<<<<

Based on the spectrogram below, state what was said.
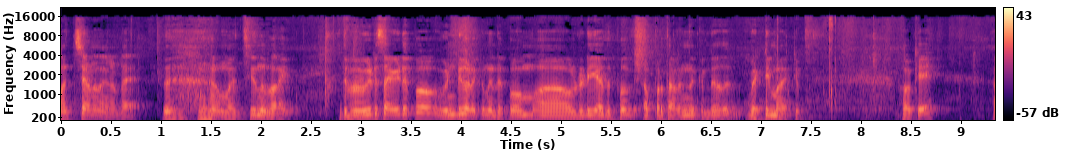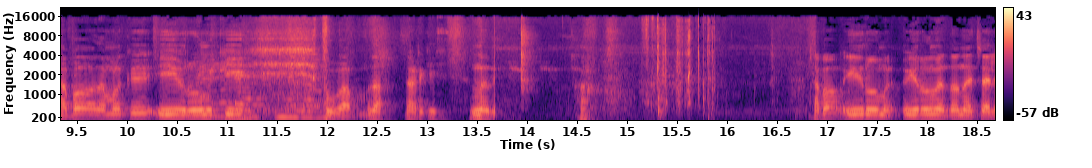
മച്ചാണ് നിങ്ങളുടെ മച്ചെന്ന് പറയും. ഇതിപ്പോൾ വീട് സൈഡ് ഇപ്പോൾ വിണ്ട് കിടക്കുന്നുണ്ട്. ഇപ്പം ഓൾറെഡി അതിപ്പോൾ അപ്പുറം അടഞ്ഞു നിൽക്കേണ്ടത് വെട്ടി മാറ്റും. ഓക്കെ അപ്പോൾ നമ്മൾക്ക് ഈ റൂമിലേക്ക് പോകാം. ഇതാ ഇതടക്കി എന്നത് ആ. അപ്പോൾ ഈ റൂം ഈ റൂം എന്താന്ന് വെച്ചാൽ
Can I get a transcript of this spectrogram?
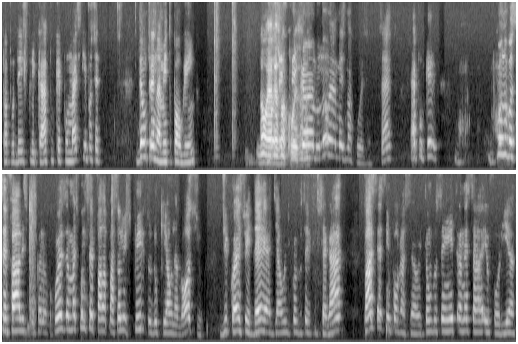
para poder explicar, porque por mais que você dê um treinamento para alguém, não é a mesma coisa. Né? Não é a mesma coisa, certo? É porque quando você fala explicando alguma coisa, mas quando você fala passando o espírito do que é o negócio, de qual é a sua ideia, de aonde você quer chegar, passa essa empolgação. Então você entra nessa euforia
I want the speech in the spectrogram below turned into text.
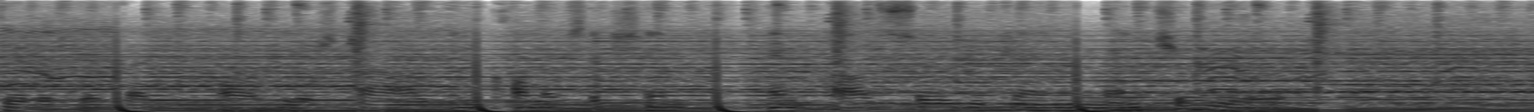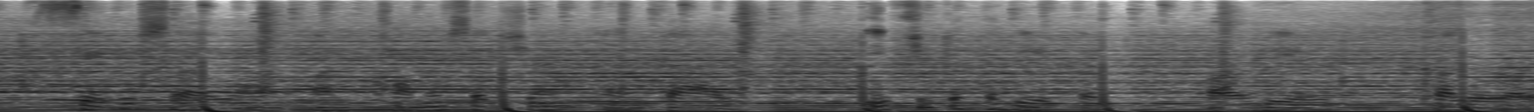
favorite haircut or your style in comment section favorite salon uh, on comment section and guys if you get the or hair color or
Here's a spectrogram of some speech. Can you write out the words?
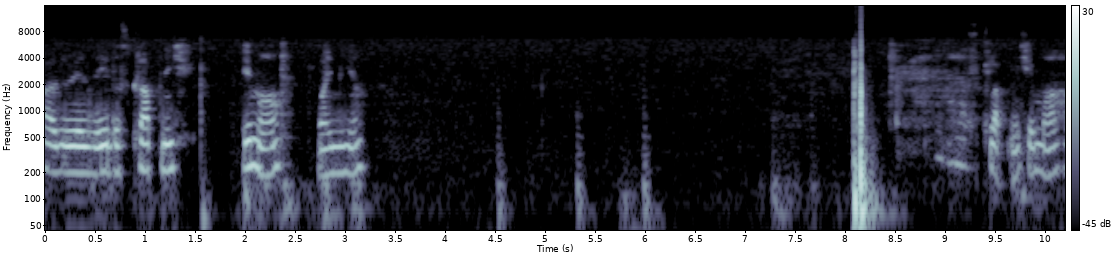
Also ihr seht, das klappt nicht immer bei mir. Klappt nicht immer.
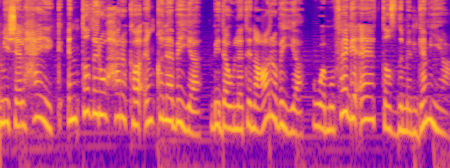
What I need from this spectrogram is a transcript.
ميشيل حايك انتظروا حركة انقلابية بدولة عربية ومفاجآت تصدم الجميع.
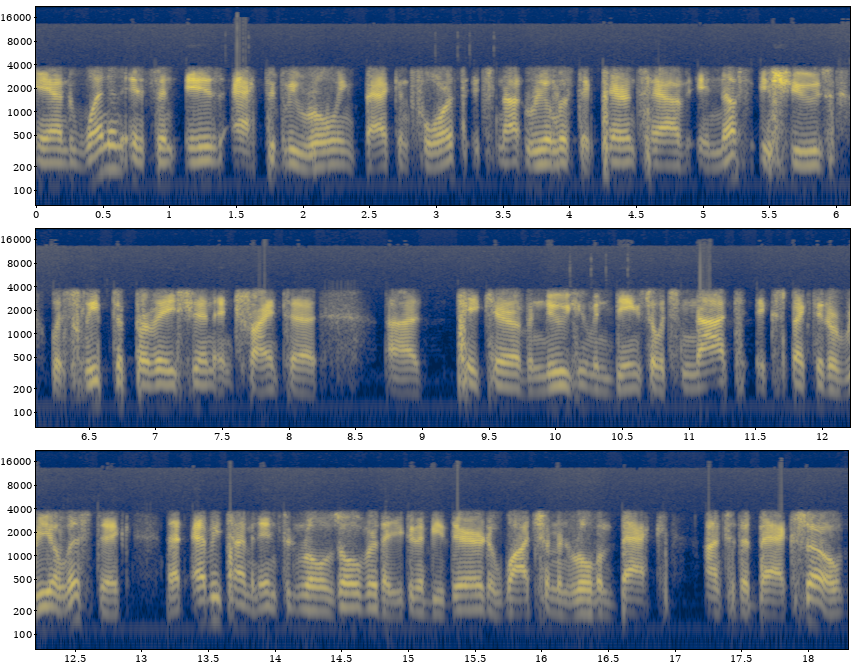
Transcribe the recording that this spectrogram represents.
And when an infant is actively rolling back and forth, it's not realistic. Parents have enough issues with sleep deprivation and trying to uh, take care of a new human being, so it's not expected or realistic that every time an infant rolls over that you're going to be there to watch them and roll them back onto the back. So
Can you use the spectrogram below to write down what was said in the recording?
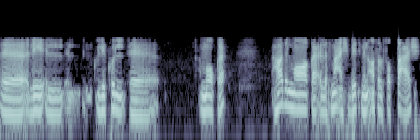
آه، لكل آه، موقع. هذه المواقع ال 12 bit من أصل 16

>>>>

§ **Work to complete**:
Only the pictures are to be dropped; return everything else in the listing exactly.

§ **Answer for the task**:
Based on the spectrogram below, state what was said.
മച്ചാണ് നിങ്ങളുടെ മച്ചെന്ന് പറയും. ഇതിപ്പോൾ വീട് സൈഡ് ഇപ്പോൾ വിണ്ട് കിടക്കുന്നുണ്ട്. ഇപ്പം ഓൾറെഡി അതിപ്പോൾ അപ്പുറം അടഞ്ഞു നിൽക്കേണ്ടത് വെട്ടി മാറ്റും. ഓക്കെ അപ്പോൾ നമ്മൾക്ക് ഈ റൂമിലേക്ക് പോകാം. ഇതാ ഇതടക്കി എന്നത് ആ. അപ്പോൾ ഈ റൂം ഈ റൂം എന്താന്ന് വെച്ചാൽ
Can I get a transcript of this spectrogram?
para poder explicar, porque por mais que você dê um treinamento para alguém, não é a mesma coisa. Né? Não é a mesma coisa, certo? É porque quando você fala explicando alguma coisa, mas quando você fala passando o espírito do que é o negócio, de qual é a sua ideia, de aonde você quer chegar, passa essa empolgação. Então você entra nessa euforia
I want the speech in the spectrogram below turned into text.
favorite haircut or your style in comment section favorite salon uh, on comment section and guys if you get the or hair color or
Here's a spectrogram of some speech. Can you write out the words?
Also ihr seht, das klappt nicht immer bei mir. Klappt nicht immer.
What I need from this spectrogram is a transcript.
ميشيل حايك انتظروا حركة انقلابية بدولة عربية ومفاجآت تصدم الجميع.
Transcribe the recording that this spectrogram represents.
And when an infant is actively rolling back and forth, it's not realistic. Parents have enough issues with sleep deprivation and trying to uh, take care of a new human being, so it's not expected or realistic that every time an infant rolls over that you're going to be there to watch them and roll them back onto the back. So
Can you use the spectrogram below to write down what was said in the recording?
آه، لكل آه، موقع. هذه المواقع ال 12 bit من أصل 16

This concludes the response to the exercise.